UK’s Terrorism Reinsurance Fund Wants to Extend its Cover to Include Cyberattacks on Property – Pool Re, the U.K.’s $7.3 billion terrorism reinsurance fund, wants to extend its cover to include cyberattacks on property, chief executive Julian Enoizi said. Pool Re is financed by the insurance industry with government backing, and pay outs depend on the British government determining that an attack was terror-related.

Misaligned Incentives, Executive Overconfidence Create Advantages for Cyberattackers – Intel says that the report, based on interviews and a global survey of 800 cybersecurity professionals from five industry sectors, outlines how cybercriminals have the advantage, thanks to the incentives for cybercrime creating a big business in a fluid and dynamic marketplace.

A Normative Approach to Preventing Cyberwarfare – At last month’s Munich Security Conference, Dutch Foreign Minister Bert Koenders announced the formation of a new non-governmental Global Commission on the Stability of Cyberspace to supplement the UN Group of Governmental Experts – or GGE. The GGE’s reports in 2010, 2013, and 2015 helped to set the negotiating agenda for cybersecurity, and the most recent identified a set of norms that have been endorsed by the UN General Assembly. But, despite this initial success, the GGE has limitations. A more fruitful approach to normative controls on cyberwarfare may be to establish a taboo not against weapons but against targets. The US has promoted the view that the Law of Armed Conflict (LOAC), which prohibit deliberate attacks on civilians, applies in cyberspace. Accordingly, the US has proposed that, rather than pledging “no first use” of cyber weapons, countries should pledge not to use cyber weapons against civilian facilities in peacetime.

Software Patches
Uber seems to Prevent Use of Greyball to Thwart Regulators®ion=bottom-well&WT.nav=bottom-well – The ride-hailing service Uber said on Wednesday that it would prohibit employees from using a program called Greyball to thwart regulators.Uber’s new policy pertaining to the use of Greyball, a tool the company developed to show individual riders different versions of its app, comes in the aftermath of a New York Times article that outlined how the company had used the tool to identify and avoid local regulators who were investigating the service.

Microsoft’s Patch Tuesday Returns – Patch Tuesday returned today as expected after last month’s postponement with a giant release of fixes that includes patches for vulnerabilities disclosed and exploited since the last set of updates in January. Among today’s 18 security bulletins, eight were rated critical, including separate bulletins for Edge and IE that patched the two Google-disclosed bugs.

SAP Patches Critical Hana Vulnerability That Allowed Full Access – SAP patched a series of critical vulnerabilities in its cloud-based business platform HANA today that if exploited, could allow for a full system compromise without authentication. SAP HANA, an in-memory database, has been increasingly targeted by hackers over the last year; the management system is primarily used to store, retrieve, and process core business data.
“Lip Password” uses a Person’s Lip Motions to Create a Password – The use of biometric data such as fingerprints to unlock mobile devices and verify identity at immigration and customs counters are used around the world.
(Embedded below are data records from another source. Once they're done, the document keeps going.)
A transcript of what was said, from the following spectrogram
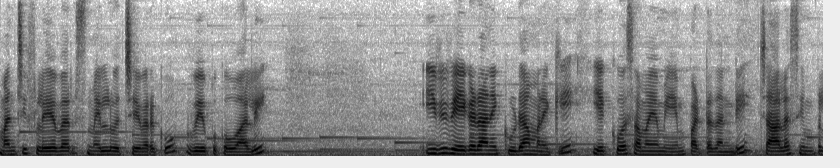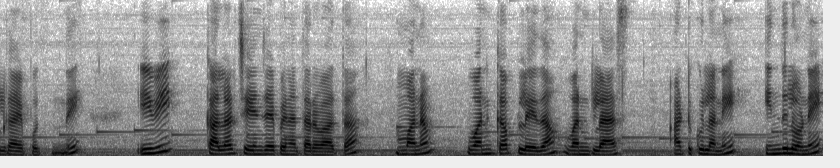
మంచి ఫ్లేవర్ స్మెల్ వచ్చే వరకు వేపుకోవాలి. ఇవి వేగడానికి కూడా మనకి ఎక్కువ సమయం ఏం పట్టదండి. చాలా సింపుల్గా అయిపోతుంది. ఇవి కలర్ చేంజ్ అయిపోయిన తర్వాత మనం వన్ కప్ లేదా వన్ గ్లాస్ అటుకులని ఇందులోనే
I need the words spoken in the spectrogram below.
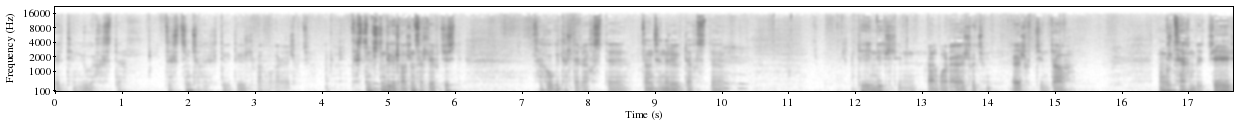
яг тийм юу байх хэвээр зарчимч авах хэрэгтэй гэдгийг л баг багаар ойлгож байна. Зарчимч чинь тэгэл олон сал явж шít. Санхүүгийн тал дээр байх хэвээр, зан чанарын хувьд байх хэвээр. Тэгээ энийг л энэ баг багаар ойлгож ойлгож байна доо. Монгол сайхан байжээ.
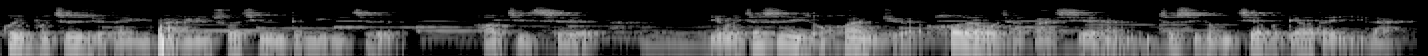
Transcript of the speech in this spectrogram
会不自觉地与旁人说起你的名字，好几次。”以为这是一种幻觉，后来我才发现这是一种戒不掉的依赖。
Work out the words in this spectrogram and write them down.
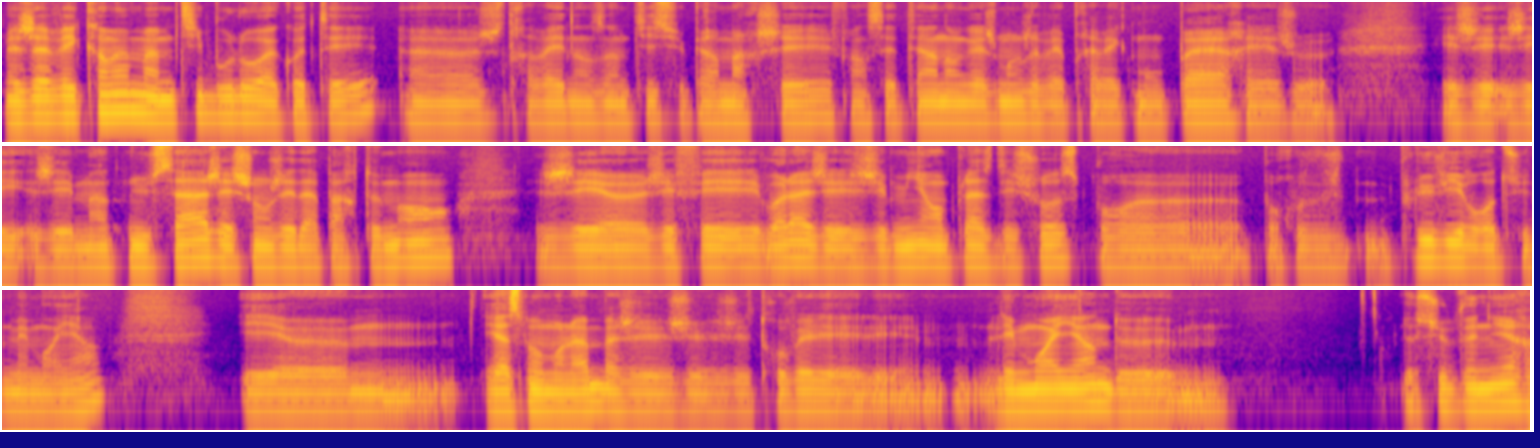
Mais j'avais quand même un petit boulot à côté. Euh, je travaillais dans un petit supermarché. Enfin, c'était un engagement que j'avais pris avec mon père et je et j'ai maintenu ça. J'ai changé d'appartement. J'ai euh, fait voilà, j'ai mis en place des choses pour euh, pour plus vivre au-dessus de mes moyens. Et, et à ce moment-là, bah, j'ai trouvé les, les, moyens de de subvenir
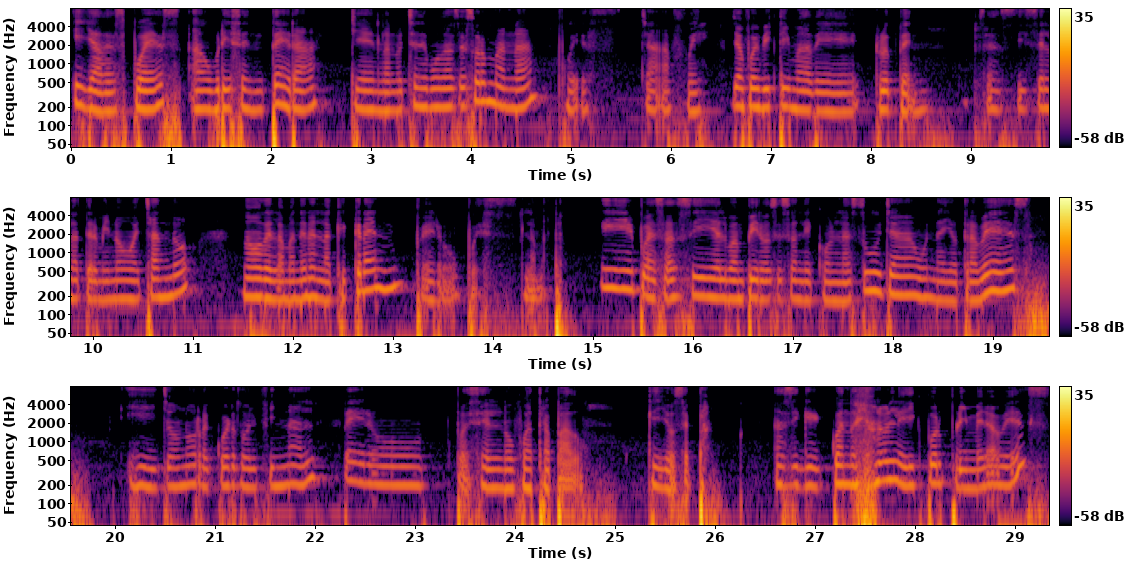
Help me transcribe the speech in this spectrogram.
y ya después Aubrey se entera que en la noche de bodas de su hermana pues ya fue ya fue víctima de Ruthven. O sea, sí se la terminó echando, no de la manera en la que creen, pero pues la mata. Y pues así el vampiro se sale con la suya una y otra vez. Y yo no recuerdo el final, pero pues él no fue atrapado, que yo sepa. Así que cuando yo lo leí por primera vez,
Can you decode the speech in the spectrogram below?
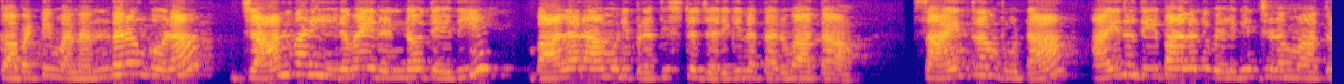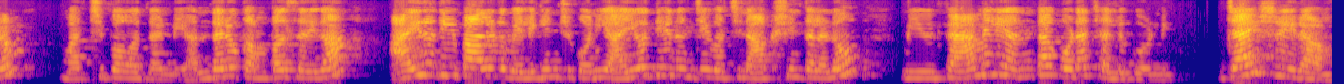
కాబట్టి మనందరం కూడా జాన్వరి ఇరవై రెండో తేదీ బాలరాముడి ప్రతిష్ఠ జరిగిన తరువాత సాయంత్రం పూట ఐదు దీపాలను వెలిగించడం మాత్రం మర్చిపోవద్దండి. అందరూ కంపల్సరిగా ఐదు దీపాలను వెలిగించుకొని అయోధ్య నుంచి వచ్చిన అక్షింతలను మీ ఫ్యామిలీ అంతా కూడా చల్లుకోండి. జై శ్రీరామ్.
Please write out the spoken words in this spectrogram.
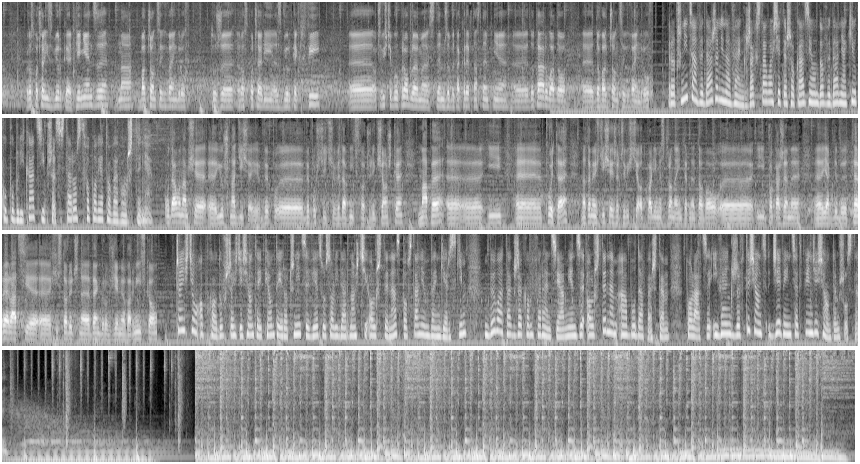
rozpoczęli zbiórkę pieniędzy na walczących Węgrów, którzy rozpoczęli zbiórkę krwi. E, oczywiście był problem z tym, żeby ta krew następnie e, dotarła do, e, do walczących Węgrów. Rocznica wydarzeń na Węgrzech stała się też okazją do wydania kilku publikacji przez Starostwo Powiatowe w Olsztynie. Udało nam się e, już na dzisiaj e, wypuścić wydawnictwo, czyli książkę, mapę e, i płytę. Natomiast dzisiaj rzeczywiście odpalimy stronę internetową i pokażemy jak gdyby te relacje historyczne Węgrów z ziemią warmińską. Częścią obchodów 65. rocznicy wiecu Solidarności Olsztyna z powstaniem węgierskim była także konferencja między Olsztynem a Budapesztem. Polacy i Węgrzy w 1956.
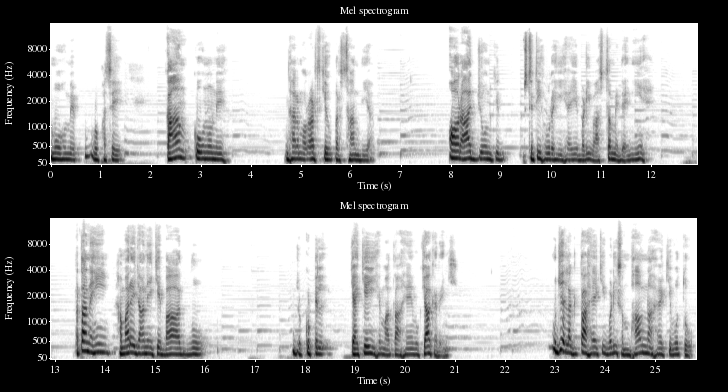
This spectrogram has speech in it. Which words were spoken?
मोह में वो फंसे काम को उन्होंने धर्म और अर्थ के ऊपर स्थान दिया। और आज जो उनकी स्थिति हो रही है, ये बड़ी वास्तव में दयनीय है। पता नहीं हमारे जाने के बाद वो जो कुटिल कैकेयी है, माता हैं, वो क्या करेंगी? मुझे लगता है कि बड़ी संभावना है कि वो तो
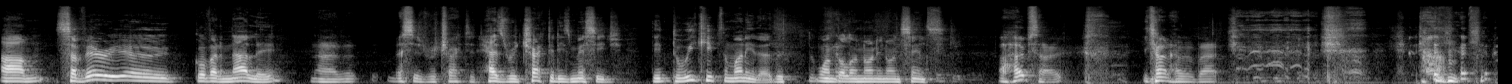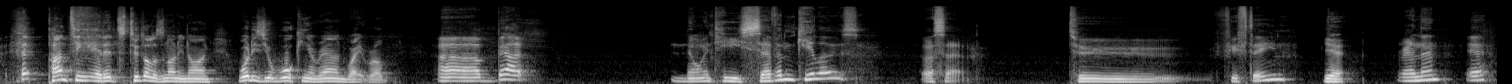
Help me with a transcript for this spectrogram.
Um, Saverio Governale No, the message retracted. has retracted his message. Did, do we keep the money though? The one dollar ninety nine cents. I hope so. you can't have it back. Punting edits two dollars ninety nine. What is your walking around weight, Rob? Uh, about 97 kilos. What's that? 215 Yeah. around then? Yeah.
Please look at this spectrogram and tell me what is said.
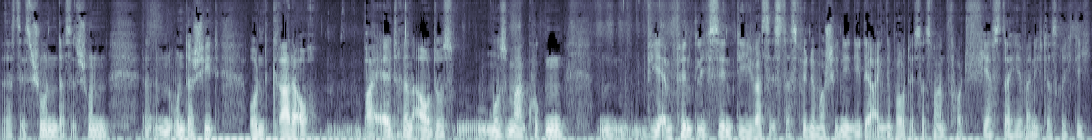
das ist schon, das ist schon ein Unterschied. Und gerade auch bei älteren Autos muss man gucken, wie empfindlich sind die, was ist das für eine Maschine, die da eingebaut ist. Das war ein Ford Fiesta hier, wenn ich das richtig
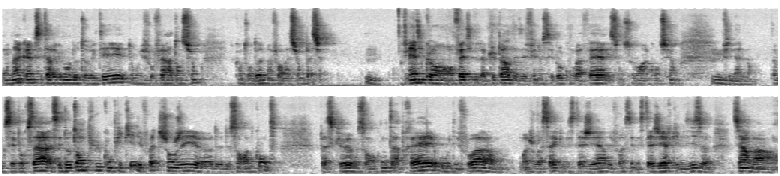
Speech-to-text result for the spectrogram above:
On a quand même cet argument d'autorité dont il faut faire attention quand on donne l'information au patient. Hmm. Même quand, en fait, la plupart des effets nocebo qu'on va faire, ils sont souvent inconscients, hmm. finalement. Donc c'est pour ça, c'est d'autant plus compliqué, des fois, de changer, euh, de, s'en rendre compte. Parce qu'on se rend compte après, ou des fois, moi je vois ça avec mes stagiaires, des fois c'est mes stagiaires qui me disent, tiens, ben,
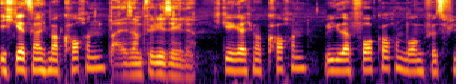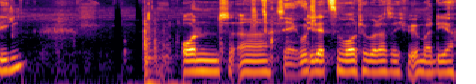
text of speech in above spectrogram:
Ich gehe jetzt gleich mal kochen. Balsam für die Seele. Ich gehe gleich mal kochen. Wie gesagt, vorkochen, morgen fürs Fliegen. Und äh, die letzten Worte überlasse ich wie immer dir.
Despite its wide application, one cannot change the scan of their fingerprint. Once the scan is stolen or hacked, the owner cannot change his/her fingerprints and has to look for another identity security system. Researchers have invented a new technology called “lip motion password” (lip password) which utilizes a person’s lip motions to create a password.